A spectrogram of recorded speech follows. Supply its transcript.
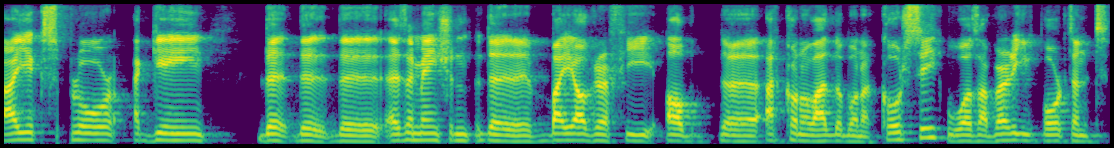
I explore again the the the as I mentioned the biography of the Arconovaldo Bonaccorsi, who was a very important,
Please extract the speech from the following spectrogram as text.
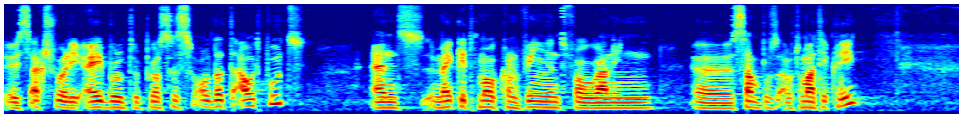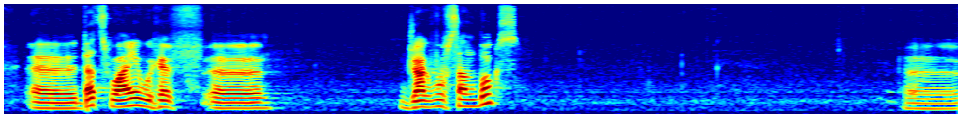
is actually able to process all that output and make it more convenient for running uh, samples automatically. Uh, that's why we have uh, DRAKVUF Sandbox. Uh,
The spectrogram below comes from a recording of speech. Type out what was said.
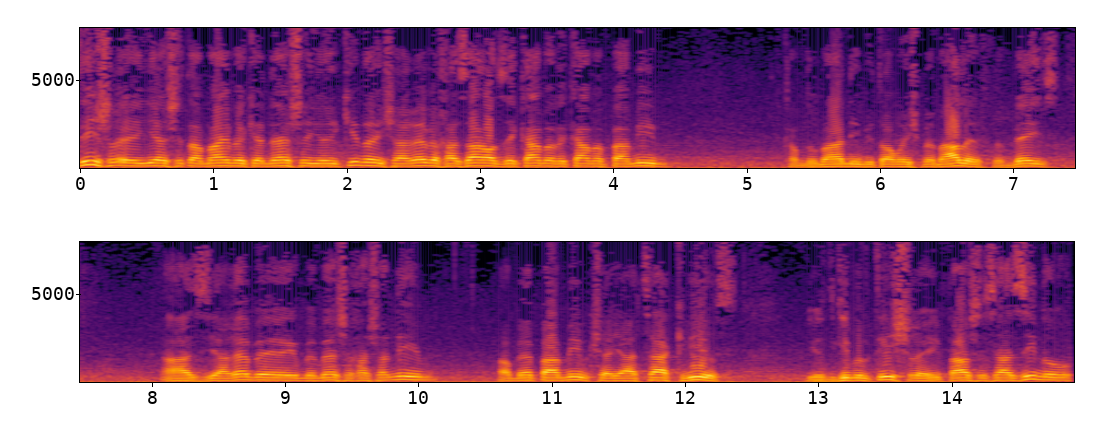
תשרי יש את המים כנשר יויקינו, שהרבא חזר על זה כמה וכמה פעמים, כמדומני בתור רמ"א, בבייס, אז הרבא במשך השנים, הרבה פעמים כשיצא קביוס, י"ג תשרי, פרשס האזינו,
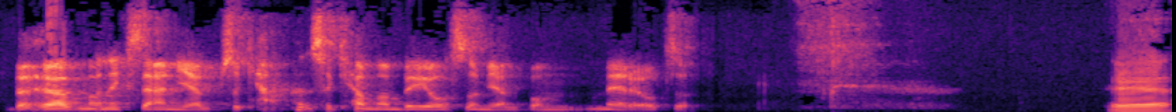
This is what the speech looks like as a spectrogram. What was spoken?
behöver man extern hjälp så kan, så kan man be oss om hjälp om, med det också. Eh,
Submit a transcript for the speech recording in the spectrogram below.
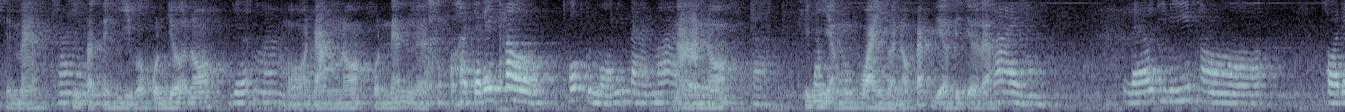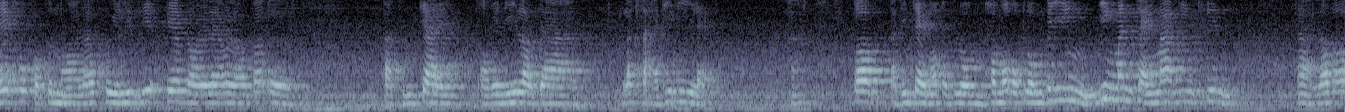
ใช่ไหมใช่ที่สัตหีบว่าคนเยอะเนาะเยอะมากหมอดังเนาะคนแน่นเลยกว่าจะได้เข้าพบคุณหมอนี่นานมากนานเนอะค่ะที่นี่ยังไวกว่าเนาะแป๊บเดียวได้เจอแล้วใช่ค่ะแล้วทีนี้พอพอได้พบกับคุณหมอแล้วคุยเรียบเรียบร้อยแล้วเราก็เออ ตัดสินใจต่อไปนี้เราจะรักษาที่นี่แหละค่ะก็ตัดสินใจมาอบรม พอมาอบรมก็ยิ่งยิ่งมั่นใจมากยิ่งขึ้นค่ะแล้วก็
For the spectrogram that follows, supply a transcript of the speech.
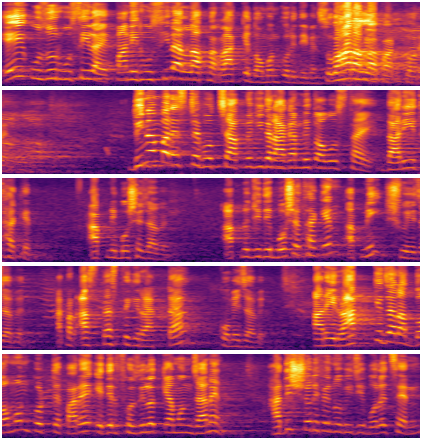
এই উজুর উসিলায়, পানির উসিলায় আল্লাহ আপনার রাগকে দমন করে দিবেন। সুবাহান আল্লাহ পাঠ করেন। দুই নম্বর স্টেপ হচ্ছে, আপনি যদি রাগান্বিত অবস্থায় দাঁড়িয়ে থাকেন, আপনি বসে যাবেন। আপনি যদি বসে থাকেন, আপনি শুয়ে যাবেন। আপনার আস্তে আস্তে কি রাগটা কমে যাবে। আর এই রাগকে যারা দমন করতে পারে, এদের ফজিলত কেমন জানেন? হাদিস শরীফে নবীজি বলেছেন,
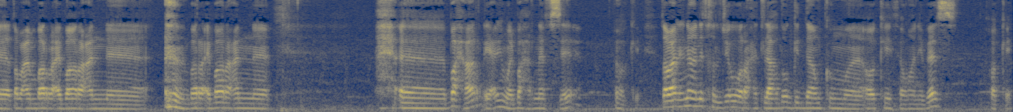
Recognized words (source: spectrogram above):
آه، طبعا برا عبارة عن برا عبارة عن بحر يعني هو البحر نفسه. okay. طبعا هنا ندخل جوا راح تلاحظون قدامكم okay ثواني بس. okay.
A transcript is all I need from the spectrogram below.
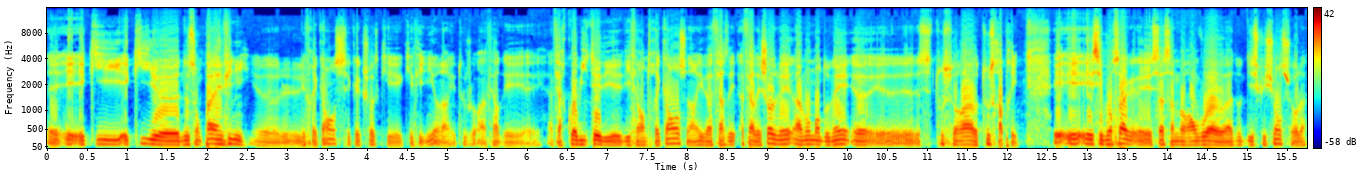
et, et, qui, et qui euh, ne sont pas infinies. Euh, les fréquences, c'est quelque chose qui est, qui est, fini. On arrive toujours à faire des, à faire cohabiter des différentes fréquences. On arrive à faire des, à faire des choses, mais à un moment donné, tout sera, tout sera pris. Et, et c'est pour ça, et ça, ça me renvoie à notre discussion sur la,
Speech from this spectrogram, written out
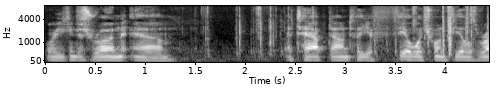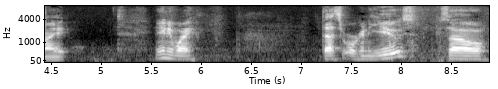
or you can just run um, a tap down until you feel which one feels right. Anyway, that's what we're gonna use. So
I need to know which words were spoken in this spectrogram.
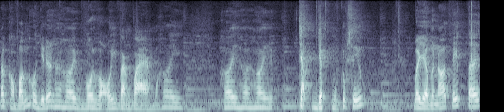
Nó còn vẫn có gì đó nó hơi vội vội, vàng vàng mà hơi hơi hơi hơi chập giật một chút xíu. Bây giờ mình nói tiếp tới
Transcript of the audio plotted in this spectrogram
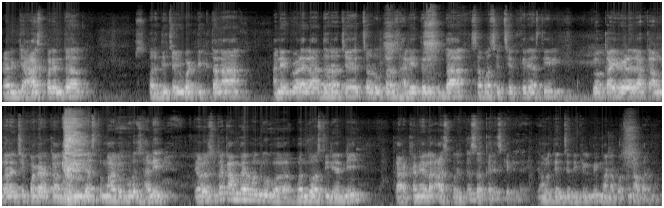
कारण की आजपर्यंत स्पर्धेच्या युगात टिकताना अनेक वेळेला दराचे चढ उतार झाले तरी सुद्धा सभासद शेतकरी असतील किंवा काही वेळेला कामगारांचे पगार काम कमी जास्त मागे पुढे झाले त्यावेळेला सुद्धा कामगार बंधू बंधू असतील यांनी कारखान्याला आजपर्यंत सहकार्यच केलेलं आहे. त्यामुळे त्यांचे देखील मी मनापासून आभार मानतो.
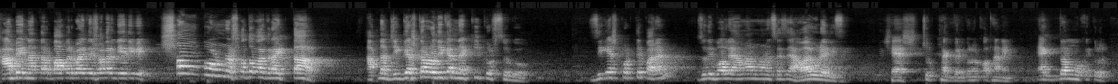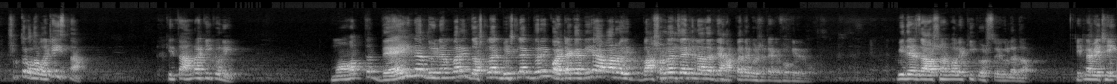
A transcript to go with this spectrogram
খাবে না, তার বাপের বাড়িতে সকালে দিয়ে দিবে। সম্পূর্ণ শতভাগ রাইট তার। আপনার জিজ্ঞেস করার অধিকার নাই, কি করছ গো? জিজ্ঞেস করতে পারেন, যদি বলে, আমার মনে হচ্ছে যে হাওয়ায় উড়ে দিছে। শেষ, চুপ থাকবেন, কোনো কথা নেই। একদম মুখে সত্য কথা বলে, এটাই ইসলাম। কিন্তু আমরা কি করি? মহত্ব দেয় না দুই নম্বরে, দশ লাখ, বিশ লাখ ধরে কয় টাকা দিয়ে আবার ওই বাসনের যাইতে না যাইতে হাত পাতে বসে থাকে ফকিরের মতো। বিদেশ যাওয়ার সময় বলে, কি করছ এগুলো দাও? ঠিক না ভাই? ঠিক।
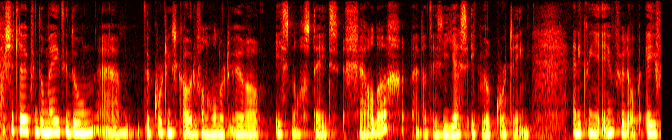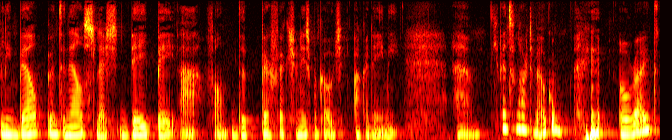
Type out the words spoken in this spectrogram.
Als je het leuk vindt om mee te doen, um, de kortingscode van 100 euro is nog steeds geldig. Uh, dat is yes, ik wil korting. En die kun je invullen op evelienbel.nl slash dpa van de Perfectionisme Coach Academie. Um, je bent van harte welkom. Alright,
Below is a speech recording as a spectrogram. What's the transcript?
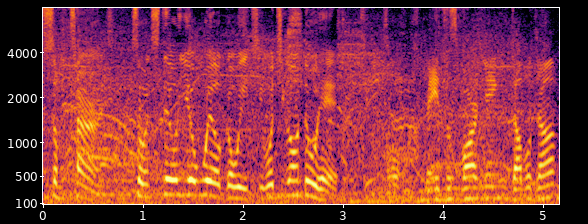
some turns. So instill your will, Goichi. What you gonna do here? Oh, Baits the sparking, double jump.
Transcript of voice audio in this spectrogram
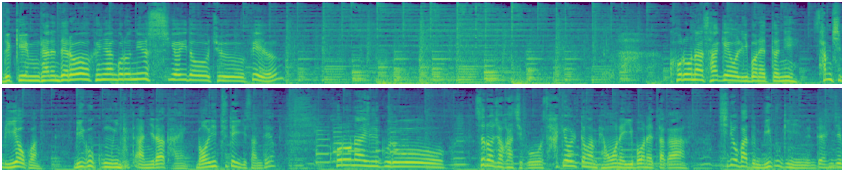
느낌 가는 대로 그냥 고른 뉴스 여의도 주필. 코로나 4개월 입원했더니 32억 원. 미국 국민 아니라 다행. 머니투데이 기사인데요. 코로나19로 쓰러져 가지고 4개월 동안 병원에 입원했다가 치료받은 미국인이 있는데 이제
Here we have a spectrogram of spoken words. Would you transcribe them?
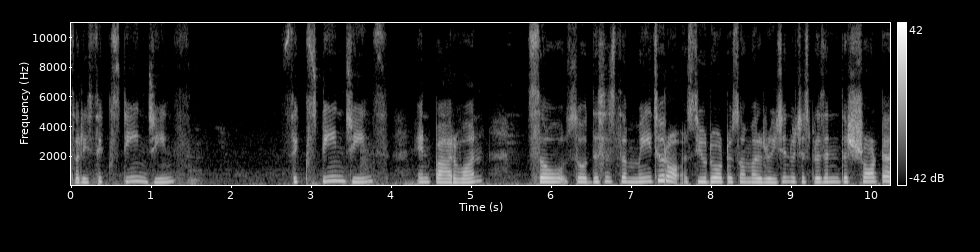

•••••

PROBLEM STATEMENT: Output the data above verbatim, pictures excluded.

EXERCISE SOLUTION:
A spectrogram of recorded speech follows. Supply its transcript.
I explore again the the the as I mentioned the biography of the Arconovaldo Bonaccorsi, who was a very important,
Please extract the speech from the following spectrogram as text.
is actually able to process all that output and make it more convenient for running uh, samples automatically. Uh, that's why we have uh, DRAKVUF Sandbox. Uh,
The spectrogram below comes from a recording of speech. Type out what was said.
תשרי יש את המים כנשר יויקינו, שהרבא חזר על זה כמה וכמה פעמים, כמדומני בתור רמ"א, בבייס, אז הרבא במשך השנים, הרבה פעמים כשיצא קביוס, י"ג תשרי, פרשס האזינו,
This is what the speech looks like as a spectrogram. What was spoken?
behöver man extern hjälp så kan, så kan man be oss om hjälp om, med det också. Eh,
Submit a transcript for the speech recording in the spectrogram below.
ใช่ไหมใช่ที่สัตหีบว่าคนเยอะเนาะเยอะมากหมอดังเนาะคนแน่นเลยกว่าจะได้เข้าพบคุณหมอนี่นานมากนานเนอะค่ะที่นี่ยังไวกว่าเนาะแป๊บเดียวได้เจอแล้วใช่ค่ะแล้วทีนี้พอพอได้พบกับคุณหมอแล้วคุยเรียบเรียบร้อยแล้วเราก็เออ ตัดสินใจต่อไปนี้เราจะรักษาที่นี่แหละค่ะก็ตัดสินใจมาอบรม พอมาอบรมก็ยิ่งยิ่งมั่นใจมากยิ่งขึ้นค่ะแล้วก็
For the spectrogram that follows, supply a transcript of the speech.
এই উজুর উসিলায়, পানির উসিলায় আল্লাহ আপনার রাগকে দমন করে দিবেন। সুবাহান আল্লাহ পাঠ করেন। দুই নম্বর স্টেপ হচ্ছে, আপনি যদি রাগান্বিত অবস্থায় দাঁড়িয়ে থাকেন, আপনি বসে যাবেন। আপনি যদি বসে থাকেন, আপনি শুয়ে যাবেন। আপনার আস্তে আস্তে কি রাগটা কমে যাবে। আর এই রাগকে যারা দমন করতে পারে, এদের ফজিলত কেমন জানেন? হাদিস শরীফে নবীজি বলেছেন,
Recognized words (source: spectrogram above):
آه، طبعا برا عبارة عن برا عبارة عن بحر يعني هو البحر نفسه. okay. طبعا هنا ندخل جوا راح تلاحظون قدامكم okay ثواني بس. okay.
A transcript is all I need from the spectrogram below.
et, et, qui, et qui euh, ne sont pas infinies. Euh, les fréquences, c'est quelque chose qui est, qui est, fini. On arrive toujours à faire des, à faire cohabiter des différentes fréquences. On arrive à faire des, à faire des choses, mais à un moment donné, tout sera, tout sera pris. Et, et c'est pour ça, et ça, ça me renvoie à notre discussion sur la,
Speech from this spectrogram, written out
or you can just run um, a tap down until you feel which one feels right. Anyway, that's what we're gonna use. So
I need to know which words were spoken in this spectrogram.
Nó còn vẫn có gì đó nó hơi vội vội, vàng vàng mà hơi hơi hơi hơi chập giật một chút xíu. Bây giờ mình nói tiếp tới
Transcript of the audio plotted in this spectrogram
कारण की आजपर्यंत स्पर्धेच्या युगात टिकताना अनेक वेळेला दराचे चढ उतार झाले तरी सुद्धा सभासद शेतकरी असतील किंवा काही वेळेला कामगारांचे पगार काम कमी जास्त मागे पुढे झाले त्यावेळेला सुद्धा कामगार बंधू बंधू असतील यांनी कारखान्याला आजपर्यंत सहकार्यच केलेलं आहे. त्यामुळे त्यांचे देखील मी मनापासून आभार मानतो.
A transcript to go with this spectrogram
খাবে না, তার বাপের বাড়িতে সকালে দিয়ে দিবে। সম্পূর্ণ শতভাগ রাইট তার। আপনার জিজ্ঞেস করার অধিকার নাই, কি করছ গো? জিজ্ঞেস করতে পারেন, যদি বলে, আমার মনে হচ্ছে যে হাওয়ায় উড়ে দিছে। শেষ, চুপ থাকবেন, কোনো কথা নেই। একদম মুখে সত্য কথা বলে, এটাই ইসলাম। কিন্তু আমরা কি করি? মহত্ব দেয় না দুই নম্বরে, দশ লাখ, বিশ লাখ ধরে কয় টাকা দিয়ে আবার ওই বাসনের যাইতে না যাইতে হাত পাতে বসে থাকে ফকিরের মতো। বিদেশ যাওয়ার সময় বলে, কি করছ এগুলো দাও? ঠিক না ভাই? ঠিক।
Type out the words spoken in this spectrogram.
Als je het leuk vindt om mee te doen, um, de kortingscode van 100 euro is nog steeds geldig. Uh, dat is yes, ik wil korting. En die kun je invullen op evelienbel.nl slash dpa van de Perfectionisme Coach Academie. Um, je bent van harte welkom. Alright,
Below is a speech recording as a spectrogram. What's the transcript?
some turns. So instill your will, Goichi. What you gonna do here? Oh, Baits the sparking, double jump.
Transcript of voice audio in this spectrogram
느낌 가는 대로 그냥 고른 뉴스 여의도 주필. 코로나 4개월 입원했더니 32억 원. 미국 국민 아니라 다행. 머니투데이 기사인데요. 코로나19로 쓰러져 가지고 4개월 동안 병원에 입원했다가 치료받은 미국인이 있는데 이제
Here we have a spectrogram of spoken words. Would you transcribe them?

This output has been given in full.